This section discusses these aspects of the Chebyshev spline construction:
The Chebyshev spline C=Ct=Ck,t of order k for the knot sequence t=(ti: i=1:n+k) is the unique element of Sk,t of max-norm 1 that maximally oscillates on the interval [tk..tn+1] and is positive near tn+1. This means that there is a unique strictly increasing n-sequence τ so that the function C=Ct∊Sk,t given by C(τi)=(–1)n – 1, all i, has max-norm 1 on [tk..tn+1]. This implies that τ1=tk,τn=tn+1, and that ti < τi < tk+i, for all i. In fact, ti+1 ≤ τi ≤ ti+k–1, all i. This brings up the point that the knot sequence is assumed to make such an inequality possible, i.e., the elements of Sk,t are assumed to be continuous.
In short, the Chebyshev spline C looks just like
polynomial. It performs similar functions. For example, its extreme
sites τ are particularly good
sites to interpolate at from Sk,t because
the norm of the resulting projector is about as small as can be; see
the toolbox command
You can run the example Construction of a Chebyshev Spline to construct C for a particular knot sequence t.

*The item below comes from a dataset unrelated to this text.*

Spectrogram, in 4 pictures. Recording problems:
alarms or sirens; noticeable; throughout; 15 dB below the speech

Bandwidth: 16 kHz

k = 4;
and use the break sequence
breaks = [0 1 1.1 3 5 5.5 7 7.1 7.2 8]; lp1 = length(breaks);
and use simple interior knots, i.e., use the knot sequence
t = breaks([ones(1,k) 2:(lp1-1) lp1(:,ones(1,k))]); n = length(t)-k;

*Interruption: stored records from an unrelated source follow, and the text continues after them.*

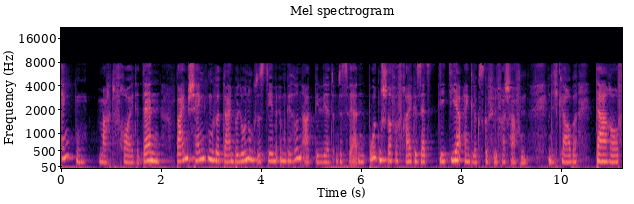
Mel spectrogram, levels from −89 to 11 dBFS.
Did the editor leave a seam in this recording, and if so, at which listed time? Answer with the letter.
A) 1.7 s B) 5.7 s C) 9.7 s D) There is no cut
C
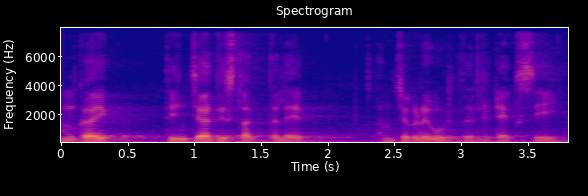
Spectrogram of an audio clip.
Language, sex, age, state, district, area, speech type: Goan Konkani, male, 60+, Goa, Bardez, rural, spontaneous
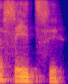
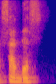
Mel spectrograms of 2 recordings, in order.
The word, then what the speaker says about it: Sades: yang pertama ini adalah Shades Indonesia yakin cara bacanya size tapi ya dalam rangka melokalisasi pelafalan ya Kita mengucapkannya Sades ya Jadi ini adalah microphone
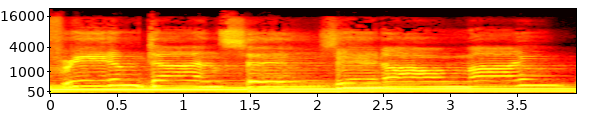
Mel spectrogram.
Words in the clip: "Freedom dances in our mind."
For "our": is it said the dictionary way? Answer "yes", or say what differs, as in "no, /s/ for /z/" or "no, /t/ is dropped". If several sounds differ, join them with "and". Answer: no, /l/ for /ɹ/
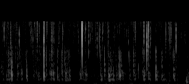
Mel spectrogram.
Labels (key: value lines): label: biophony, sea urchins (Echinidae)
recorder: SoundTrap 600 or HydroMoth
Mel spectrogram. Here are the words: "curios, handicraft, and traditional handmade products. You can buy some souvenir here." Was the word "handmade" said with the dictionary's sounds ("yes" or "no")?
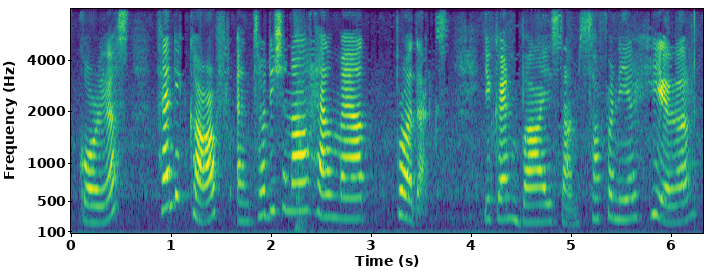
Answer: no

Note the quadruple knot at each end. Because
k = 4,
this makes [0..8] = [
the interval [tk..tn+1]
of interest, with
n = length(t)-
dimension of the resulting spline space Sk,t.
The same knot sequence would have been supplied by
recommended as good interpolation site choices. These are supplied by
b = cumprod(repmat(-1,1,n)); b = b*b(end); c = spapi(t,tau,b); fnplt(c,'-.') grid
Here is the resulting plot.
First Approximation to a Chebyshev Spline
Starting from this approximation, you use the Remez algorithm to produce a sequence of splines converging to C. This means that you construct new τ as the extrema of your current approximation c to C and try again. Here is the entire loop.
Dc = fnder(c);
[knots,coefs,np,kp] = fnbrk(Dc,'knots','coefs','n','order');
tstar = aveknt(knots,kp);
Here are the zeros of the resulting control polygon of
npp = (1:np-1); guess = tstar(npp) -coefs(npp).*(diff(tstar)./diff(coefs));
This provides already a very good first guess for the actual zeros.
sites = tau(ones(4,1),2:n-1); sites(1,:) = guess; values = zeros(4,n-2); values(1:2,:) = reshape(fnval(Dc,sites(1:2,:)),2,n-2);
Now come two steps of the secant method. You guard against division by zero by setting the function value difference to 1 in case it is zero. Because Dc is strictly monotone near the sites sought, this is harmless:
for j=2:3 rows = [j,j-1];Dcd=diff(values(rows,:)); Dcd(find(Dcd==0)) = 1; sites(j+1,:) = sites(j,:) ... -values(j,:).*(diff(sites(rows,:))./Dcd); values(j+1,:) = fnval(Dc,sites(j+1,:)); end
max(abs(values.')) ans = 4.1176 5.7789 0.4644 0.1178
shows the improvement.
Now take these sites as your new
tau = [tau(1) sites(4,:) tau(n)];
and check the extrema values of your current approximation there:
extremes = abs(fnval(c, tau));
max(extremes)-min(extremes) ans = 0.6905
is an estimate of how far you are from total leveling.
c = spapi(t,tau,b); sites = sort([tau (0:100)*(t(n+1)-t(k))/100]); values = fnval(c,sites); hold on, plot(sites,values)
The following code turns on the grid and plots the locations of the extrema.
grid on plot( tau(2:end-1), zeros( 1, np-1 ), 'o' ) hold off legend( 'Initial Guess', 'Current Guess', 'Extreme Locations',... 'location', 'NorthEastOutside' );
Following is the resulting figure (legend not shown).
A More Nearly Level Spline
If this is not close enough, one simply reiterates the loop. For this example, the next iteration already produces C to graphic accuracy.